How to complete this task ▸ Every entry is to be returned as it stands, apart from the pictures.

Supplied entries ▸

-*-

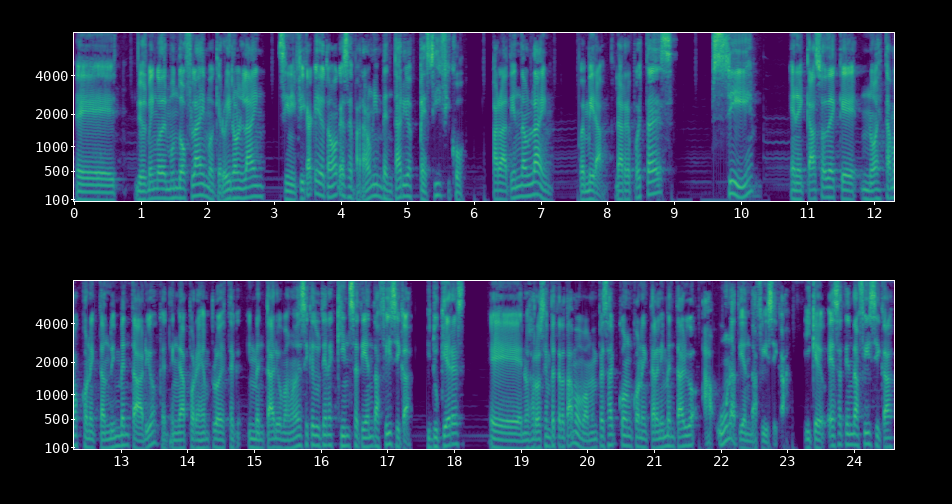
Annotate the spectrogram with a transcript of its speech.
Eh, yo vengo del mundo offline, me quiero ir online. ¿Significa que yo tengo que separar un inventario específico para la tienda online? Pues mira, la respuesta es sí, en el caso de que no estamos conectando inventario, que tengas, por ejemplo, este inventario, vamos a decir que tú tienes 15 tiendas físicas y tú quieres, eh, nosotros siempre tratamos, vamos a empezar con conectar el inventario a una tienda física y que esa tienda física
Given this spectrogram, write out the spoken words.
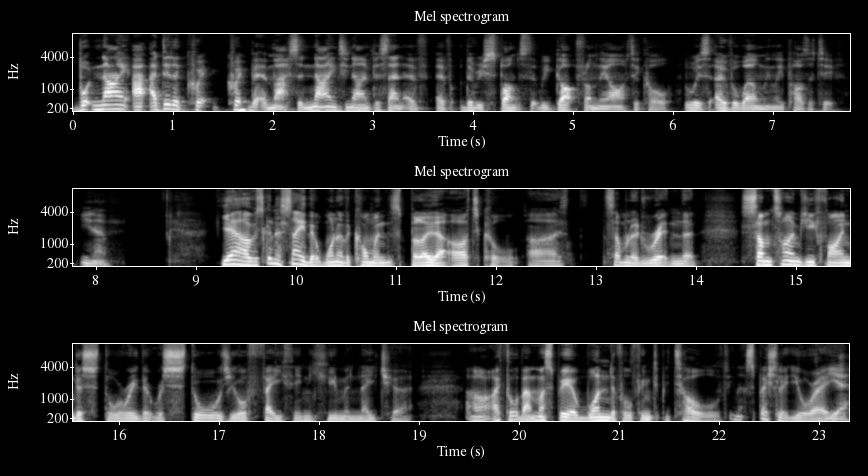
But nine, I, I did a quick quick bit of maths, and ninety nine percent of of the response that we got from the article was overwhelmingly positive. You know, Yeah, I was going to say that one of the comments below that article, uh, someone had written that sometimes you find a story that restores your faith in human nature. Uh, I thought that must be a wonderful thing to be told, you know, especially at your age, Yeah.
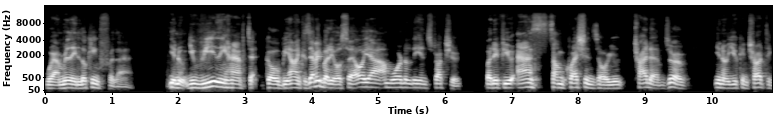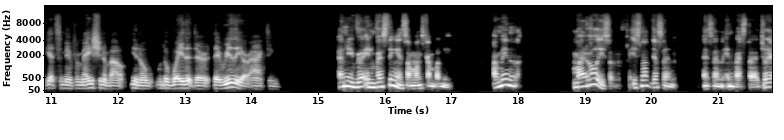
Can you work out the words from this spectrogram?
where i'm really looking for that. You know you really have to go beyond because everybody will say oh yeah i'm orderly and structured. But if you ask some questions or you try to observe you know you can start to get some information about you know the way that they're they really are acting. And if you're investing in someone's company i mean my role is it's not just an as an investor. Actually,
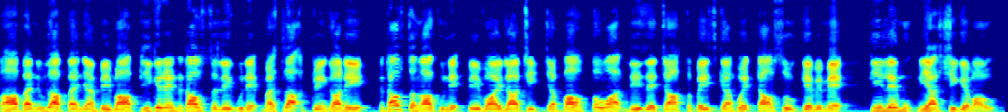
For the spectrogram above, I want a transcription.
မဟာဗန္ဓုလပန်းချံပေးမှာပြီးခဲ့တဲ့2014ခုနှစ်မတ်လအတွင်းကနေ2015ခုနှစ်ဖေဖော်ဝါရီလအထိရပ်ပေါင်း340ကြာတပိတ်စကန်ပွဲတောင်းဆိုခဲ့ပေမဲ့ပြည်လည်မှုမရရှိခဲ့ပါဘူး။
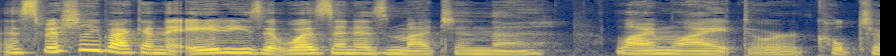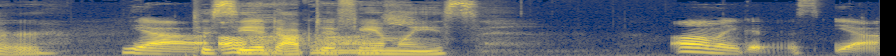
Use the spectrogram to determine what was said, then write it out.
Especially back in the 80s, it wasn't as much in the limelight or culture Yeah. to see Oh, adoptive gosh. families. Oh my goodness. Yeah.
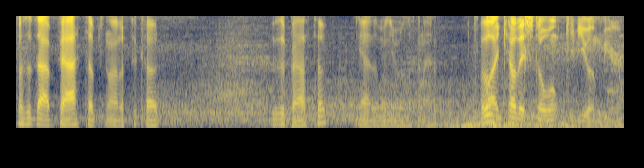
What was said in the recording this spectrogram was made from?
Was it that bathtub's not up to code? There's a bathtub. Yeah, the one you were looking at. I like how they still won't give you a mirror.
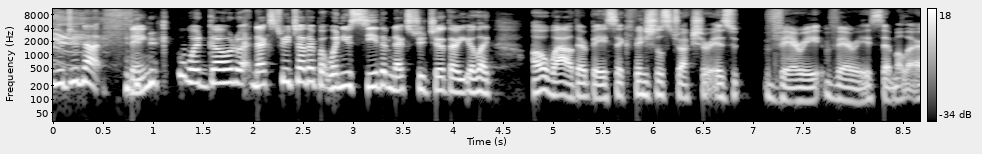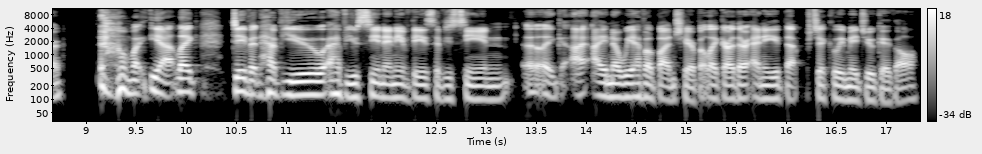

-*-

Response to the exercise ▸
Annotate the spectrogram with a transcript of its speech.
Eh, yo vengo del mundo offline, me quiero ir online. ¿Significa que yo tengo que separar un inventario específico para la tienda online? Pues mira, la respuesta es sí, en el caso de que no estamos conectando inventario, que tengas, por ejemplo, este inventario, vamos a decir que tú tienes 15 tiendas físicas y tú quieres, eh, nosotros siempre tratamos, vamos a empezar con conectar el inventario a una tienda física y que esa tienda física
Given this spectrogram, write out the spoken words.
But nine, I, I did a quick quick bit of maths, and ninety nine percent of of the response that we got from the article was overwhelmingly positive. You know, Yeah, I was going to say that one of the comments below that article, uh, someone had written that sometimes you find a story that restores your faith in human nature. Uh, I thought that must be a wonderful thing to be told, you know, especially at your age, Yeah.
Can you work out the words from this spectrogram?
where i'm really looking for that. You know you really have to go beyond because everybody will say oh yeah i'm orderly and structured. But if you ask some questions or you try to observe you know you can start to get some information about you know the way that they're they really are acting. And if you're investing in someone's company i mean my role is it's not just an as an investor. Actually,
For the spectrogram above, I want a transcription.
မဟာဗန္ဓုလပန်းချံပေးမှာပြီးခဲ့တဲ့2014ခုနှစ်မတ်လအတွင်းကနေ2015ခုနှစ်ဖေဖော်ဝါရီလအထိရပ်ပေါင်း340ကြာတပိတ်စကန်ပွဲတောင်းဆိုခဲ့ပေမဲ့ပြည်လည်မှုမရရှိခဲ့ပါဘူး။
Use the spectrogram to determine what was said, then write it out.
Especially back in the 80s, it wasn't as much in the limelight or culture Yeah. to see Oh, adoptive gosh. families. Oh my goodness. Yeah.
What was said in the recording this spectrogram was made from?
Was it that bathtub's not up to code? There's a bathtub. Yeah, the one you were looking at. I like how they still won't give you a mirror.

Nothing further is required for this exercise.